The key to understanding STV is the idea of a quota. The quota is the number of votes a candidate needs to be elected. The basic quota (or Hare quota) is simply the total number of votes divided by the number of people to be elected. For example if 5 slots need to be filled and 100 people voted, then each slot needs 20 votes. In actual elections, other quotas are used because not all voters fill in all their preferences but the Hare quota is the easiest to understand.
In the proposed Worldcon committee, each year 7 members would be elected. If 100 people then the quota would be 100/7=~14.3 or 14%. A candidate who got more than 14% of the 1st preferences gets elected in round 1. There surplus votes they got over the quota than get distributed in the second round. If no candidate gets above the quota in a round, then the lowest ranked candidate gets eliminated.
With the 2015 Hugo Awards, with some exceptions, voting was very partisan. In Best Novella, 5,337 people voted. 3,495 voted No Award and 1,842 voted for Sad/Rabid slated works. If these were the votes in an STV election with 7 candidates then the quota would be 5,337/7= ~762. If we take No Award to be anti-puppy votes, that was proportionally enough to win 4.5 of 7 seats. The Sad/Puppy vote would be enough to win 2.5 seats.
In the other categories the pattern is similar…up to a point. Where there were slated works/finalists with credible reputations beyond the slate, the proportion shifts. For example, in the editor categories No Award won, but Mike Resnick (short form) and Toni Weiskopf (long form) pulled in more votes proportionally than other slated candidates. If we used Best Editor Long Form as the model, then the split is close to even (4,907 votes, 2,496 for No Award ~51%).
In other words, depending on the credibility of the candidates they might have put forward, the combined Sad/Rabid vote would have managed between 2-4 out of 7 seats. Whether they would have bothered is another question — niether group showed much interest in the business meeting.
What if people were more taken by surprise? I.e. what if it was more like the 2015 nomination stage? That’s harder to tell because the 2015 nomination voting numbers are less detailed. However, in most categories at least a third of the voters voted for at least one of the Puppy slate.
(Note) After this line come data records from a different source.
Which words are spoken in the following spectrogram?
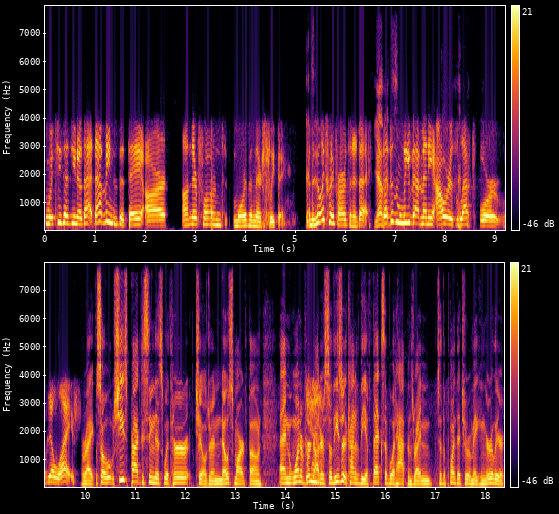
Which she says, you know, that that means that they are on their phones more than they're sleeping. And there's only 24 hours in a day. Yeah, that doesn't leave that many hours left for real life. Right. So she's practicing this with her children, no smartphone, and one of her daughters. So these are kind of the effects of what happens, right? And to the point that you were making earlier,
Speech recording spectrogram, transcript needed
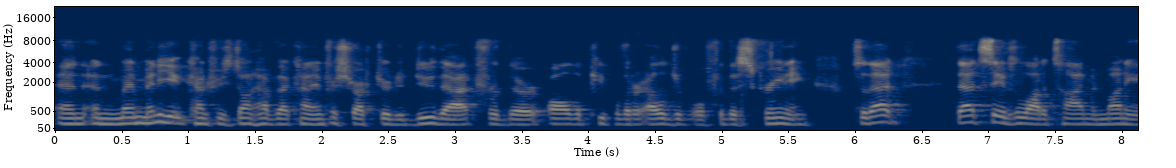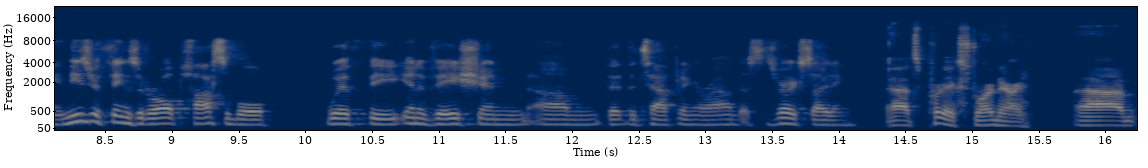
and and many countries don't have that kind of infrastructure to do that for their all the people that are eligible for this screening. So that that saves a lot of time and money, and these are things that are all possible with the innovation um, that, that's happening around us. It's very exciting. Yeah, it's pretty extraordinary. Um,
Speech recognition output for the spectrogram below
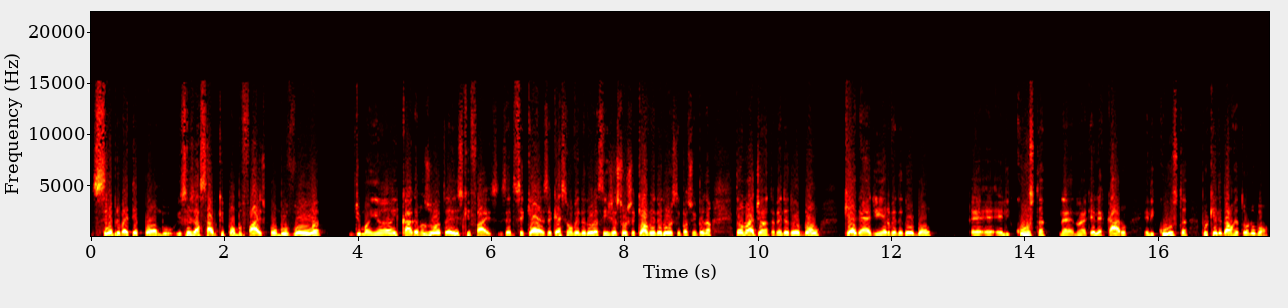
sempre vai ter pombo. E você já sabe o que pombo faz. Pombo voa de manhã e caga nos outros. É isso que faz. Você quer, você quer ser um vendedor assim? Gestor, você quer um vendedor assim para sua empresa? Não. Então não adianta. Vendedor bom quer ganhar dinheiro, vendedor bom é, é, ele custa, né? não é que ele é caro, ele custa porque ele dá um retorno bom.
So still probably between 2 and 3 candidates.
So, if we take 2015 as an extreme, the proposed committee would be OK for the time being.
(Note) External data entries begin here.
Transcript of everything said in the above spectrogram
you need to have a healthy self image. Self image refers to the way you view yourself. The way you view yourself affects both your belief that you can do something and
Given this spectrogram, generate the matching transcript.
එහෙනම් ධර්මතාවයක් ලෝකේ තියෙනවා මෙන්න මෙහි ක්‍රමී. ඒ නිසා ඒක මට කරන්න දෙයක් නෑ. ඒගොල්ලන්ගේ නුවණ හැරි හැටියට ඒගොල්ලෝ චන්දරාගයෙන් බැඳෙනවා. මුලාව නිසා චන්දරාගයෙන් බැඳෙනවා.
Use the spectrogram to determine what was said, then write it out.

Individual Worldcon’s have had their own Mascot (Helsinki had a Polar Bear, Chengdu has a panda bear, maybe it’s all bears) but Worldcon, in general, doesn’t have one. So I plonked “Worldcon mascot” into Midjourney to see what I’d get:
Unsure of which one to pick, I put the question on Twitter and asked them to choose between the blue weird guy, the feather rat, the mysterious stranger and the rodent freak.
The winner was…MYSTERIOUS STRANGER:
And here are some variations Midjourney suggested: